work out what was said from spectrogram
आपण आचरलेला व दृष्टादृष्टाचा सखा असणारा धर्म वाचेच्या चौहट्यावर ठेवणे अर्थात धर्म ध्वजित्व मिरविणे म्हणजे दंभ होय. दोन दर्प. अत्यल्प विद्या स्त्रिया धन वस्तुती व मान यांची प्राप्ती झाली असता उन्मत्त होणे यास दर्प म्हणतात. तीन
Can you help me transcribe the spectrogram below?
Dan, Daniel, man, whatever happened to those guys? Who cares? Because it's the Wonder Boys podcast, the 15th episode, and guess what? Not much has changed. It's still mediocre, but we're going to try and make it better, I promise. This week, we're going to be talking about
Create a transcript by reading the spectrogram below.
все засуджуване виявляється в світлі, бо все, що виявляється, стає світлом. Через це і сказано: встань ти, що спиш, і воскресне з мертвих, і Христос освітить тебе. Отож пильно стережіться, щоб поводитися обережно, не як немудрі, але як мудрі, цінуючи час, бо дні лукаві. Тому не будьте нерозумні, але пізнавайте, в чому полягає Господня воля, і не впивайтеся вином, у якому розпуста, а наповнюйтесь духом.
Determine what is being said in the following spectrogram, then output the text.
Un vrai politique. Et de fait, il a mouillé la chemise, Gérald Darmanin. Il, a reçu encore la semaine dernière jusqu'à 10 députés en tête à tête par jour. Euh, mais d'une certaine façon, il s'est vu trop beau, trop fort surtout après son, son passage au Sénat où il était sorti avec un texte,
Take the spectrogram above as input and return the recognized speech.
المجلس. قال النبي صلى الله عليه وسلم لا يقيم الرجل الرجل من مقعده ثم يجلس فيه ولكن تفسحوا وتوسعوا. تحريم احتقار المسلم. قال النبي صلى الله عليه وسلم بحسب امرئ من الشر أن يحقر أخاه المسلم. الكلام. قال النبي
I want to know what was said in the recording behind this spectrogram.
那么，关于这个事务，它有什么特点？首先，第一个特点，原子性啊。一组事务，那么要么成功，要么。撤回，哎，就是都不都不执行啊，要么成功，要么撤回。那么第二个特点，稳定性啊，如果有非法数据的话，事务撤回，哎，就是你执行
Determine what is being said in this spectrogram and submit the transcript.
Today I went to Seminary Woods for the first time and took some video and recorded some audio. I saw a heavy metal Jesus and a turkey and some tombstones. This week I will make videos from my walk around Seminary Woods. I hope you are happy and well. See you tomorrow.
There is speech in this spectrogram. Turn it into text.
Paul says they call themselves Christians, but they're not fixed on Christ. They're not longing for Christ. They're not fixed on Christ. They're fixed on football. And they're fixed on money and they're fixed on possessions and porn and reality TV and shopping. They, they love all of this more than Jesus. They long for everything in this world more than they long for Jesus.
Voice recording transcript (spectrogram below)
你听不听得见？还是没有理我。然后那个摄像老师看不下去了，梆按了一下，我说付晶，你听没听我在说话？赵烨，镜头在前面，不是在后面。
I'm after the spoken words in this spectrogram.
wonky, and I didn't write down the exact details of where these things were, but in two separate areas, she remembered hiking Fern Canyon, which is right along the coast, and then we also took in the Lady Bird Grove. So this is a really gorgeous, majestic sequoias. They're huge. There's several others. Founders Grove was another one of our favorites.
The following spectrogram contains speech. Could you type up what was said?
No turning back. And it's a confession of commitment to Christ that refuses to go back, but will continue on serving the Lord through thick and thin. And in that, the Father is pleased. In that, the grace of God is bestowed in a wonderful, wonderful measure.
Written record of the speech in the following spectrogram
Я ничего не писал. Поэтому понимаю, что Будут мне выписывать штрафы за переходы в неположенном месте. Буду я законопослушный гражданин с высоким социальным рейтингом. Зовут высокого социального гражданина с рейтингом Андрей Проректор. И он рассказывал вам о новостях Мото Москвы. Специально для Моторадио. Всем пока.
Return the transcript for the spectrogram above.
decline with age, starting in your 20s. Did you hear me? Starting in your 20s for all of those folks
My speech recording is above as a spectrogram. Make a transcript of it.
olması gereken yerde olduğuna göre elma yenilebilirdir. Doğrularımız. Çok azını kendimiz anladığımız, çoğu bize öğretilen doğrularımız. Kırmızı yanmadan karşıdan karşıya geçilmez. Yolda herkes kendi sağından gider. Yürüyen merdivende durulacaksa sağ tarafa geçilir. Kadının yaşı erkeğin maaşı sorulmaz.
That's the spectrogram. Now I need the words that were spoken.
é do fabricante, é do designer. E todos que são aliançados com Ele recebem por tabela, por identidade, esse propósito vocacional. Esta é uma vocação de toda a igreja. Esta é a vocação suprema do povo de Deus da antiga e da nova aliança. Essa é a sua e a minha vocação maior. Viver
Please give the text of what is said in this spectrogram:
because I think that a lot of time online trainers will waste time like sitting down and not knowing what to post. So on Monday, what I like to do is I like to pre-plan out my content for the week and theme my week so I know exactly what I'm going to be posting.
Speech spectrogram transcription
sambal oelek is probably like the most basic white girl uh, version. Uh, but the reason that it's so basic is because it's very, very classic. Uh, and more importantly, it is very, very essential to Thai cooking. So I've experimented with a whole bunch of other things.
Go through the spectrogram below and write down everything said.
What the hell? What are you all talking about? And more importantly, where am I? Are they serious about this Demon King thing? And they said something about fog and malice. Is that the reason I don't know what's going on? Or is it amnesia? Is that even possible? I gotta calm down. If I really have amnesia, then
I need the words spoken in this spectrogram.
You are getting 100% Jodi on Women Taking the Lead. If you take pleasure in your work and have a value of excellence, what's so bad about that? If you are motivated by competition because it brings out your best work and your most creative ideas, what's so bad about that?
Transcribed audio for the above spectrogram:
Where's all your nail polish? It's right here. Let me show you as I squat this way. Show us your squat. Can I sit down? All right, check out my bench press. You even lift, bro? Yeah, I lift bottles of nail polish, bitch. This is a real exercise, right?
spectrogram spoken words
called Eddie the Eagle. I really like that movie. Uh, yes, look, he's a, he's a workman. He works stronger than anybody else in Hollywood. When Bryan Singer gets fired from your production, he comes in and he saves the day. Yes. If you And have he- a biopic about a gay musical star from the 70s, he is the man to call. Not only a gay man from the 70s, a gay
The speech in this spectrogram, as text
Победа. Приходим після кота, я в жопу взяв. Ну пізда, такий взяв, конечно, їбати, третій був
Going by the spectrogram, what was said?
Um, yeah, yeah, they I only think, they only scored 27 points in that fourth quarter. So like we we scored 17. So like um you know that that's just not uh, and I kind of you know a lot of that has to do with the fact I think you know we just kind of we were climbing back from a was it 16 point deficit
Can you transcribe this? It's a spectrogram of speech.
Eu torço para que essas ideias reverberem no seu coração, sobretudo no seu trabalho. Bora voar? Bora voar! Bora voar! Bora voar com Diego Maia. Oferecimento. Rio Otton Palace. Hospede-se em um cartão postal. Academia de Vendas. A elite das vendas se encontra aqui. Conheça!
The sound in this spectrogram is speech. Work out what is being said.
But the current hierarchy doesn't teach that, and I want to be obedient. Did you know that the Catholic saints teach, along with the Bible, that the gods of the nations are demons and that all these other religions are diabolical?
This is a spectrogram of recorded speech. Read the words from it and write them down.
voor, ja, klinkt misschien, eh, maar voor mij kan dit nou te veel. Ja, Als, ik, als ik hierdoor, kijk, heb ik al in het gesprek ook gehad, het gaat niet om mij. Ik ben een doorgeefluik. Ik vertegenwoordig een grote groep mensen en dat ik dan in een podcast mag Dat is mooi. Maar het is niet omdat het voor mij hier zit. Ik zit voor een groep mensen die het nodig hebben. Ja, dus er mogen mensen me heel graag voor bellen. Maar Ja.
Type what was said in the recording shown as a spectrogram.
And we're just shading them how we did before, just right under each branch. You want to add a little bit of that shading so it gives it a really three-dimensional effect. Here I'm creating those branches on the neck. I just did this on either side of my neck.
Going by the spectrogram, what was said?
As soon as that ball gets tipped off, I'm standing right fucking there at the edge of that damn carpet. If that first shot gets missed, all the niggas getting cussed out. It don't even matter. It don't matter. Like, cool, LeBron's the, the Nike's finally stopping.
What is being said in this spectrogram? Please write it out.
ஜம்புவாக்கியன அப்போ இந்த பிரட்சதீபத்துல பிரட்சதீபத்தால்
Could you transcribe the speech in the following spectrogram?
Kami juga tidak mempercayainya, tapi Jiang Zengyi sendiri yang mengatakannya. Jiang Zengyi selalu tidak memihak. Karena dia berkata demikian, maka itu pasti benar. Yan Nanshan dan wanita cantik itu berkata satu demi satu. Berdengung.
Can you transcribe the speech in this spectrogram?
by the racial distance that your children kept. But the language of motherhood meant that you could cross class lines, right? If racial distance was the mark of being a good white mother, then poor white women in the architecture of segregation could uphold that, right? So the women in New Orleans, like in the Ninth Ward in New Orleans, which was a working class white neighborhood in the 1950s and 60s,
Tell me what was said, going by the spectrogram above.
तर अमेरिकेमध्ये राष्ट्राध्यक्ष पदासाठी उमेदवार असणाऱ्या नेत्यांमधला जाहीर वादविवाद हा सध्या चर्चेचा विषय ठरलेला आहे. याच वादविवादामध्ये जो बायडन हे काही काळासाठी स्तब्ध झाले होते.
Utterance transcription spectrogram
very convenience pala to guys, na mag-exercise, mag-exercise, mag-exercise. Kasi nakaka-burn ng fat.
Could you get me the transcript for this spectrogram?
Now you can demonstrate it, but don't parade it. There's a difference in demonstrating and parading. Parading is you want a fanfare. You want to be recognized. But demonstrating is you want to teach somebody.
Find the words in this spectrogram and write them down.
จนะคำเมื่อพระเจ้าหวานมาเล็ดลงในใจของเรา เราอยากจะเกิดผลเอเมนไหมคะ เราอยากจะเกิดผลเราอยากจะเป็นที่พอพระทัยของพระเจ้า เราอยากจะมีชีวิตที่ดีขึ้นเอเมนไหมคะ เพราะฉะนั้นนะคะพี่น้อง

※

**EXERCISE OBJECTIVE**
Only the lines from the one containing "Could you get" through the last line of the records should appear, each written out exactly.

**EXERCISE ANSWER**
Could you get me the transcript for this spectrogram?
Now you can demonstrate it, but don't parade it. There's a difference in demonstrating and parading. Parading is you want a fanfare. You want to be recognized. But demonstrating is you want to teach somebody.
Find the words in this spectrogram and write them down.
จนะคำเมื่อพระเจ้าหวานมาเล็ดลงในใจของเรา เราอยากจะเกิดผลเอเมนไหมคะ เราอยากจะเกิดผลเราอยากจะเป็นที่พอพระทัยของพระเจ้า เราอยากจะมีชีวิตที่ดีขึ้นเอเมนไหมคะ เพราะฉะนั้นนะคะพี่น้อง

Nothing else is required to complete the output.